If you remember the mind-bogglingly complicated top-this-no-top-this-now-top-this-dear-God-this-is-still-going ending of James Cameron’s Terminator 2: Judgment Day, you have an idea of the level of creative aggression to expect in The Avengers’ grand finale. You know that shot in all the ads, where the camera swoops around the group as they form a tight circle? That’s not even the best or coolest shot in the sequence. Swear to God. You’ll know which one it is. And yet, at no point does Whedon lose it all to chaos: he focuses on the characters throughout—the crowd-pleasing moments extend from the writing, they’re not engineered by it. It all could have been trimmed, perhaps a little, but by the time The Avengers comes to a halt, we’re pretty much too wrung out—in the best way—to quibble too much.
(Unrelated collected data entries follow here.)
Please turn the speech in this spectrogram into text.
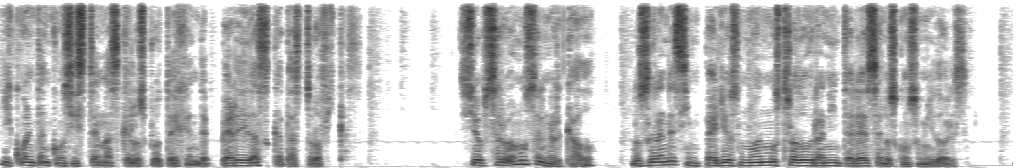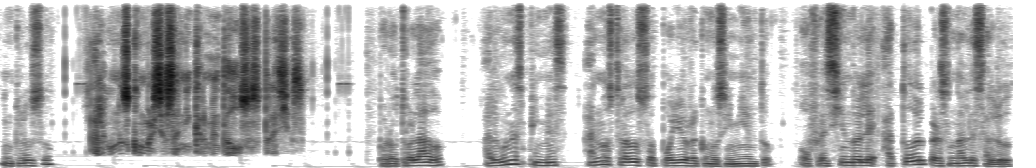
y cuentan con sistemas que los protegen de pérdidas catastróficas. Si observamos el mercado, los grandes imperios no han mostrado gran interés en los consumidores. Incluso, algunos comercios han incrementado sus precios. Por otro lado, algunas pymes han mostrado su apoyo y reconocimiento ofreciéndole a todo el personal de salud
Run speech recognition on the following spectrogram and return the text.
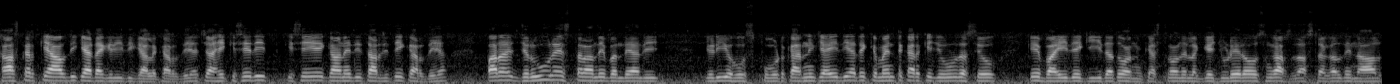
ਖਾਸ ਕਰਕੇ ਆਪਦੀ ਕੈਟਾਗਰੀ ਦੀ ਗੱਲ ਕਰਦੇ ਆ, ਚਾਹੇ ਕਿਸੇ ਦੀ, ਕਿਸੇ ਗਾਣੇ ਦੀ ਤਰਜ਼ ਤੇ ਕਰਦੇ ਆ, ਪਰ ਜ਼ਰੂਰ ਇਸ ਤਰ੍ਹਾਂ ਦੇ ਬੰਦਿਆਂ ਦੀ ਜਿਹੜੀ ਉਹ ਸਪੋਰਟ ਕਰਨੀ ਚਾਹੀਦੀ ਹੈ ਤੇ ਕਮੈਂਟ ਕਰਕੇ ਜ਼ਰੂਰ ਦੱਸਿਓ ਕਿ ਬਾਈ ਦੇ ਗੀਤ ਆ, ਤੁਹਾਨੂੰ ਕਿਸ ਤਰ੍ਹਾਂ ਦੇ ਲੱਗੇ? ਜੁੜੇ ਰਹੋ ਸੰਘਰਸ਼ ਦਾ ਸਟਰਗਲ ਦੇ ਨਾਲ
The actors are pretty much across-the-board terrific. Downey comes on screen already owning the Iron Man character; he needs no further praise from me. What’s surprising is how well he does working with others this time around, and how easily the others match his level. Evans shows the same charisma he displayed in last year’s Captain America, as does Hemsworth from Thor. Hiddleston, now shuttled into a more eye-catching leading villain role, is a worthy adversary, and he does a smart thing in keeping his performance the right mix of light and dark: wryly vinctive, you might say. But the film’s MVP is most assuredly Ruffalo as Bruce Banner, who together with the CGI creates the very best Hulk seen yet on film. And the two performances are perfectly in sync, for once: Ruffalo steals scenes as Banner, and the CGI Hulk frequently does the same when the comic-book action hits the fan.
Marvel’s experiment to release five movies that came to pay off in one super-movie was a gutsy play. It must have been trying. Was it worth it? Four years build-up to this? I can answer without hesitation. Yes. A thousand times yes. The Avengers is not just terrific entertainment, but it’s perfect. Not a perfect movie per se, but a perfect summer movie: joyful, inventive, fun and wonderfully energetic. As a superhero pic, it’s tremendous, and best of all has an enormously broad appeal, even to those who would never ever touch a comic book. You’ve got to hand it to Joss Whedon. At the end of the day, he makes being a geek feel…well, just plain super.
NOTES: There are two end-credits surprises. The first guarantees an Avengers 2. The second…you must wait till the very end to see. Yes, it is worth it. Also, keep your eyes peeled for one or two cameos.
Who gets the funniest line? I expect much debate about this. For my money, it’s…surprisingly…Agent Phil Coulson. Yes, his name is Phil.